▶ **INPUT RECORDS**:
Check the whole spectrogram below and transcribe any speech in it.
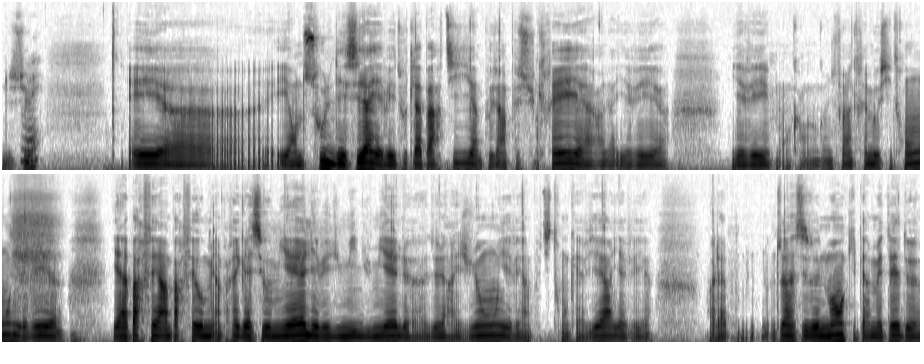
dessus. Et, et, en dessous, le dessert, il y avait toute la partie un peu, un peu sucrée. Il y avait il y avait encore, une fois un crémeux au citron, il y avait euh, il y a un parfait un parfait un parfait glacé au miel, il y avait du, du miel euh, de la région, il y avait un petit citron caviar, il y avait euh, voilà tout un assaisonnement qui permettait de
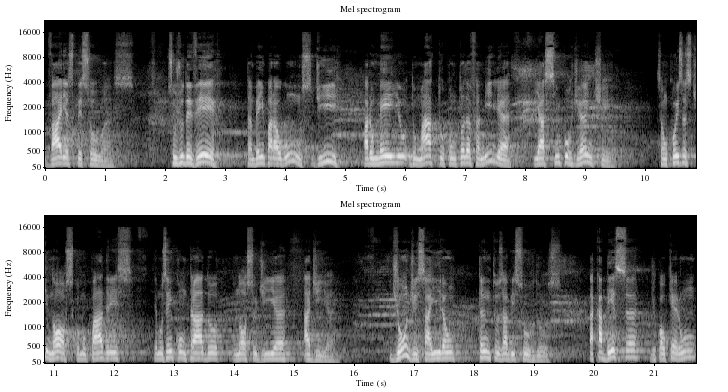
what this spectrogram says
várias pessoas. Surge o dever também para alguns de ir para o meio do mato com toda a família e assim por diante. São coisas que nós, como padres, temos encontrado no nosso dia a dia. De onde saíram tantos absurdos? Da cabeça de qualquer um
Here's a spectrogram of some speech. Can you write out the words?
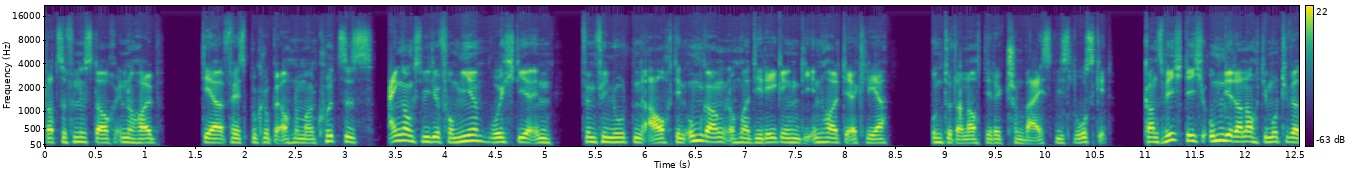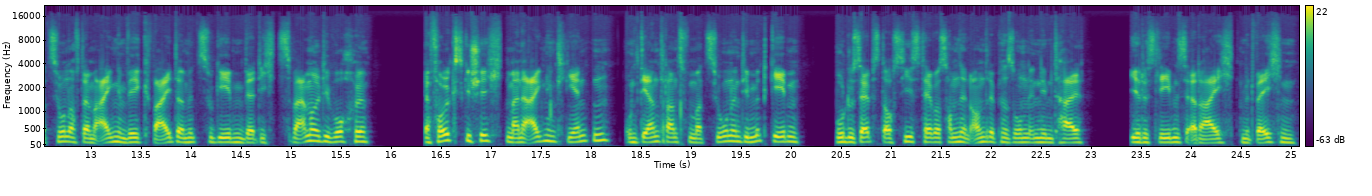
Dazu findest du auch innerhalb der Facebook-Gruppe auch nochmal ein kurzes Eingangsvideo von mir, wo ich dir in fünf Minuten auch den Umgang, nochmal die Regeln, die Inhalte erkläre und du dann auch direkt schon weißt, wie es losgeht. Ganz wichtig, um dir dann auch die Motivation auf deinem eigenen Weg weiter mitzugeben, werde ich zweimal die Woche Erfolgsgeschichten meiner eigenen Klienten und deren Transformationen, die mitgeben, wo du selbst auch siehst, hey, was haben denn andere Personen in dem Teil ihres Lebens erreicht, mit welchen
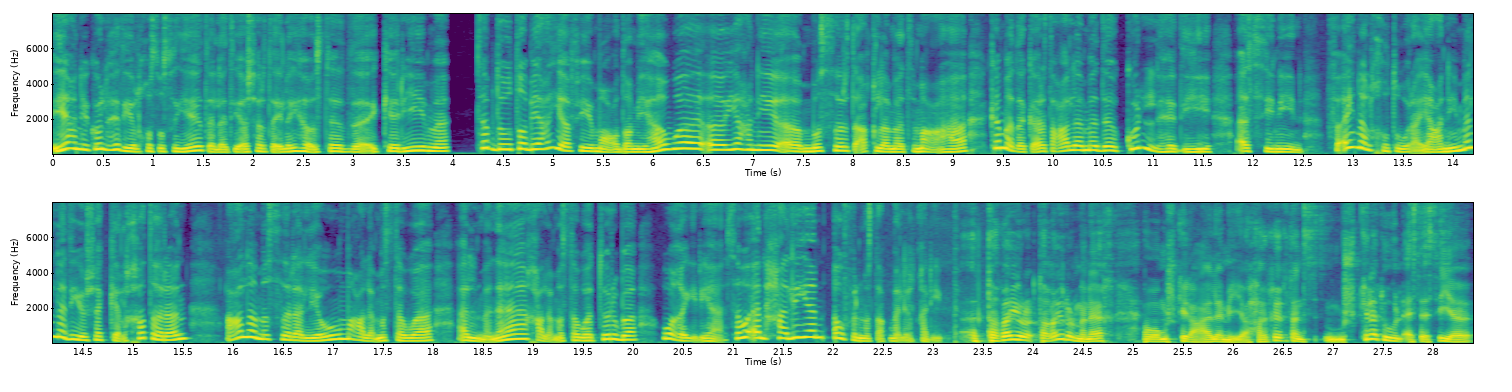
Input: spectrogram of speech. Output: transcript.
يعني كل هذه الخصوصيات التي أشرت إليها أستاذ كريم تبدو طبيعية في معظمها ويعني مصر تأقلمت معها كما ذكرت على مدى كل هذه السنين. فأين الخطورة؟ يعني ما الذي يشكل خطرا على مصر اليوم على مستوى المناخ على مستوى التربة وغيرها سواء حاليا أو في المستقبل القريب؟ التغير تغير المناخ هو مشكلة عالمية. حقيقة مشكلته الأساسية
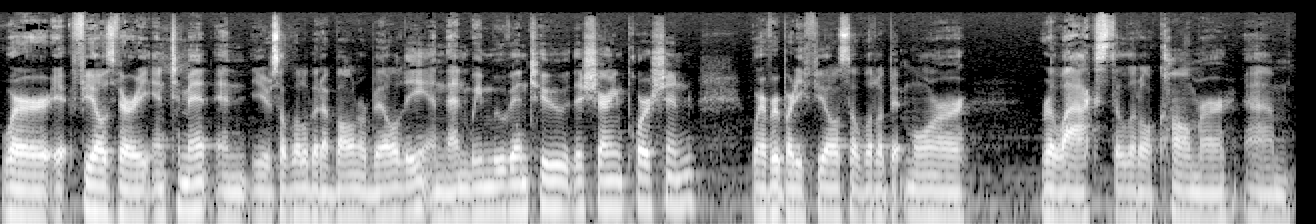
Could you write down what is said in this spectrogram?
where it feels very intimate and there's a little bit of vulnerability, and then we move into the sharing portion where everybody feels a little bit more relaxed, a little calmer. Um,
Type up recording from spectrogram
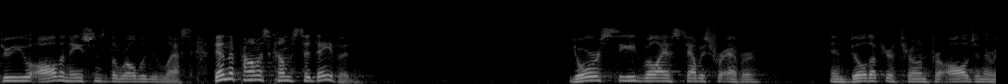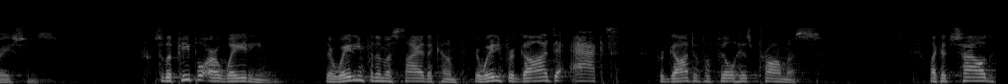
through you, all the nations of the world will be blessed. Then the promise comes to David Your seed will I establish forever and build up your throne for all generations. So the people are waiting. They're waiting for the Messiah to come. They're waiting for God to act, for God to fulfill his promise. Like a child,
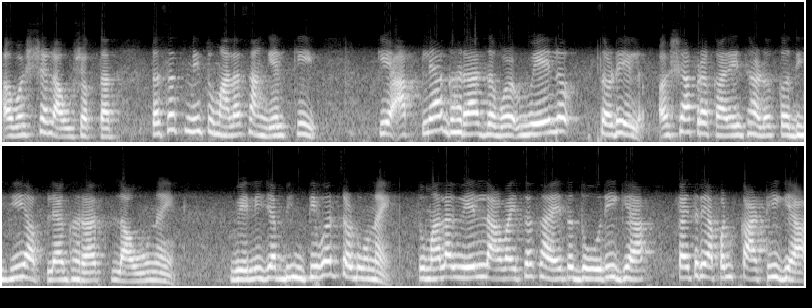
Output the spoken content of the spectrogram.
अवश्य लावू शकतात. तसंच मी तुम्हाला सांगेल की की आपल्या घराजवळ वेल चढेल अशा प्रकारे झाडं कधीही आपल्या घरात लावू नये. वेली ज्या भिंतीवर चढू नये. तुम्हाला वेल लावायचंच आहे तर दोरी घ्या काहीतरी आपण काठी घ्या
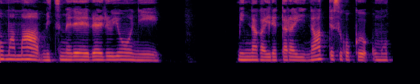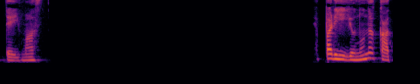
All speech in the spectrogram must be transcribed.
うまま見つめれるようにみんなが入れたらいいなってすごく思っています。やっぱり世の中っ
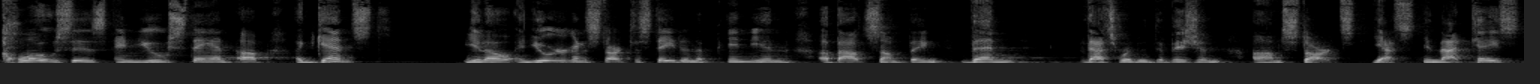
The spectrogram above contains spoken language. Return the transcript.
closes and you stand up against you know, and you're going to start to state an opinion about something, then that's where the division um, starts. Yes, in that case,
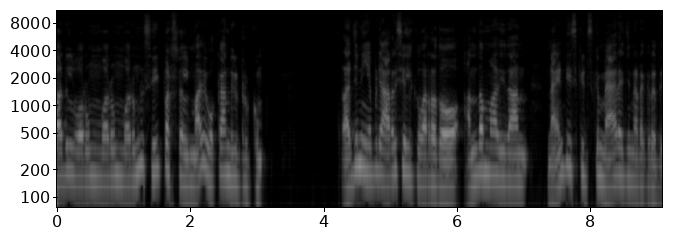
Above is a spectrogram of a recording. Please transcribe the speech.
பதில் வரும் வரும் வரும்னு சீப்பர் செல் மாதிரி உக்காந்துக்கிட்டு இருக்கும். ரஜினி எப்படி அரசியலுக்கு வர்றதோ அந்த மாதிரி தான் நைன்டிஸ் ஸ்கிட்ஸ்க்கு மேரேஜ் நடக்கிறது.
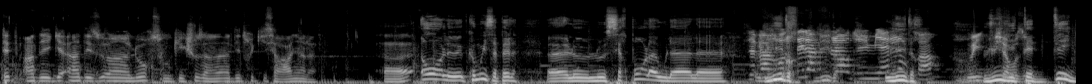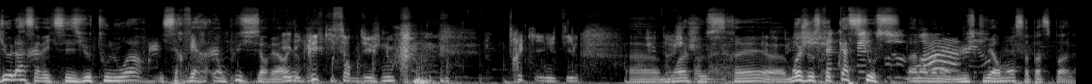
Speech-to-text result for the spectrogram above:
Peut-être un des gars, un des un l'ours ou quelque chose, un, un des trucs qui sert à rien là. Euh, Oh, le, comment il s'appelle? Euh, le, le serpent là ou la... la- L'hydre. la L'hydre. fleur du miel ou pas? Oui, Lui, il arrosé. était dégueulasse avec ses yeux tout noirs. Il servait à... En plus, il servait à Et rien. des griffes qui sortent du genou. Truc inutile. Euh, Putain, moi, je serais, euh, moi, je serais Cassios. Ah non, bah non, musculairement, ça passe pas là.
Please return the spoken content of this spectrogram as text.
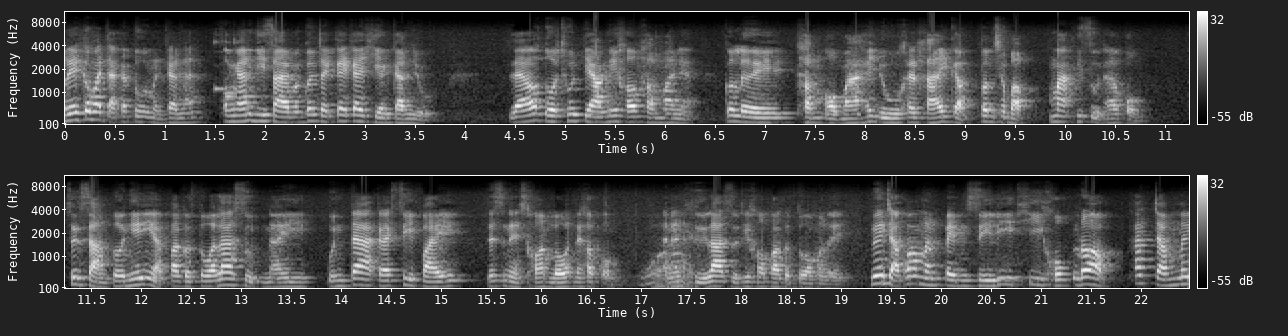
เนสก็มาจากการ์ตูนเหมือนกันนะ เพราะงั้นดีไซน์มันก็จะใกล้ๆเคียงกันอยู่ แล้วตัวชุดยางที่เขาทำมาเนี่ย ก็เลยทำออกมาให้ดูคล้ายๆ กับต้นฉบับมากที่สุดนะครับผม ซึ่ง 3 ตัวนี้เนี่ยปรากฏตัวล่าสุดใน Ultra Galaxy Fight Resonance Con Road นะครับผม อันนั้นคือล่าสุดที่เขาปรากฏตัวมาเลย เนื่องจากว่ามันเป็นซีรีส์ที่ครบรอบ ถ้าจำไม่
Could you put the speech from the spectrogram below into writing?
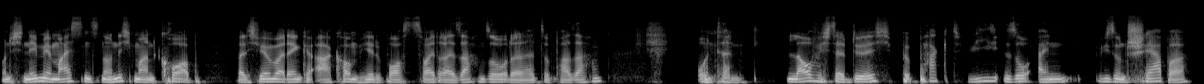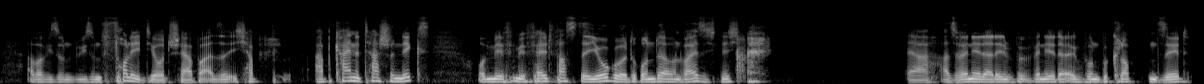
und ich nehme mir meistens noch nicht mal einen Korb, weil ich mir immer denke, ah komm, hier, du brauchst zwei, drei Sachen so oder halt so ein paar Sachen. Und dann laufe ich da durch, bepackt wie so ein, wie so ein Sherpa, aber wie so ein, wie so ein Vollidiot-Sherpa. Also ich habe hab keine Tasche, nix. Und mir, mir fällt fast der Joghurt runter und weiß ich nicht. Ja, also wenn ihr da den, wenn ihr da irgendwo einen Bekloppten seht,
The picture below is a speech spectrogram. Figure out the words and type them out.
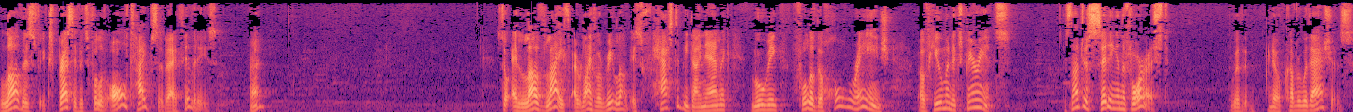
Love is expressive, it's full of all types of activities, right? So a love life, a life of real love, is, has to be dynamic, moving, full of the whole range of human experience. It's not just sitting in the forest with, you know, covered with ashes.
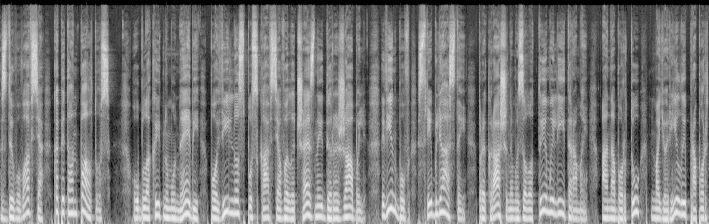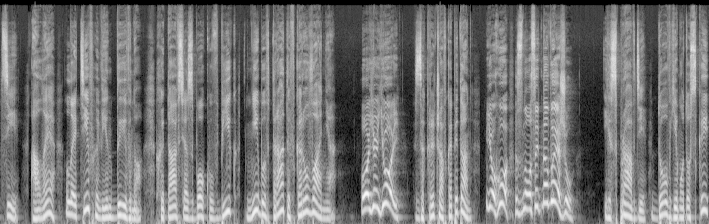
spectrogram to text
Здивувався капітан Палтус. У блакитному небі повільно спускався величезний дирижабель. Він був сріблястий, прикрашеними золотими літерами, а на борту майоріли прапорці. Але летів він дивно, хитався з боку в бік, ніби втратив керування. Ой-ой-ой! Закричав капітан. Його зносить на вежу. І справді, довгі мотузки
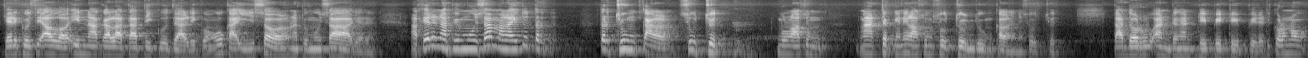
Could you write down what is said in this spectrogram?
jare Gusti Allah innaka latatiku dzalikum. Oh gak iso Nabi Musa jare. Akhirnya Nabi Musa malah itu ter, terjungkal sujud. Langsung ngadeg ini langsung sujud jungkal ini sujud. Tadoruan dengan DPDP. Jadi karena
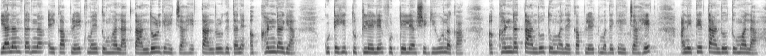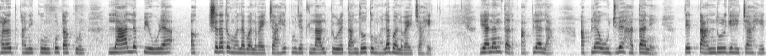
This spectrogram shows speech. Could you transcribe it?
यानंतरनं एका प्लेटमध्ये तुम्हाला तांदूळ घ्यायचे आहेत. तांदूळ घेताना अखंड घ्या. कुठेही तुटलेले फुटलेले असे घेऊ नका. अखंड तांदूळ तुम्हाला एका प्लेटमध्ये घ्यायचे आहेत आणि ते तांदूळ तुम्हाला हळद आणि कुंकू टाकून लाल पिवळ्या अक्षता तुम्हाला बनवायच्या आहेत. म्हणजे लाल पिवळे तांदूळ तुम्हाला बनवायचे आहेत. यानंतर आपल्याला आपल्या उजव्या हाताने ते तांदूळ घ्यायचे आहेत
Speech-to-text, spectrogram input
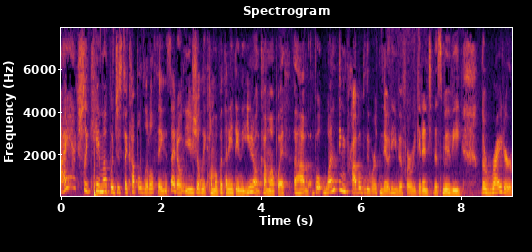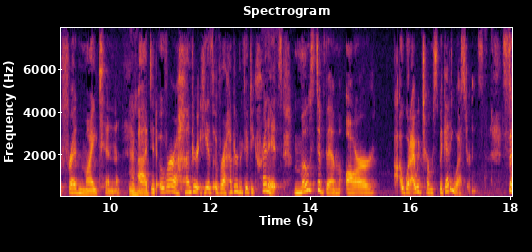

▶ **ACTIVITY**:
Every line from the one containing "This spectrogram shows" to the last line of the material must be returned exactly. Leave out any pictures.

▶ **TASK RESULT**:
This spectrogram shows speech. Could you transcribe it?
यानंतरनं एका प्लेटमध्ये तुम्हाला तांदूळ घ्यायचे आहेत. तांदूळ घेताना अखंड घ्या. कुठेही तुटलेले फुटलेले असे घेऊ नका. अखंड तांदूळ तुम्हाला एका प्लेटमध्ये घ्यायचे आहेत आणि ते तांदूळ तुम्हाला हळद आणि कुंकू टाकून लाल पिवळ्या अक्षता तुम्हाला बनवायच्या आहेत. म्हणजे लाल पिवळे तांदूळ तुम्हाला बनवायचे आहेत. यानंतर आपल्याला आपल्या उजव्या हाताने ते तांदूळ घ्यायचे आहेत
Speech-to-text, spectrogram input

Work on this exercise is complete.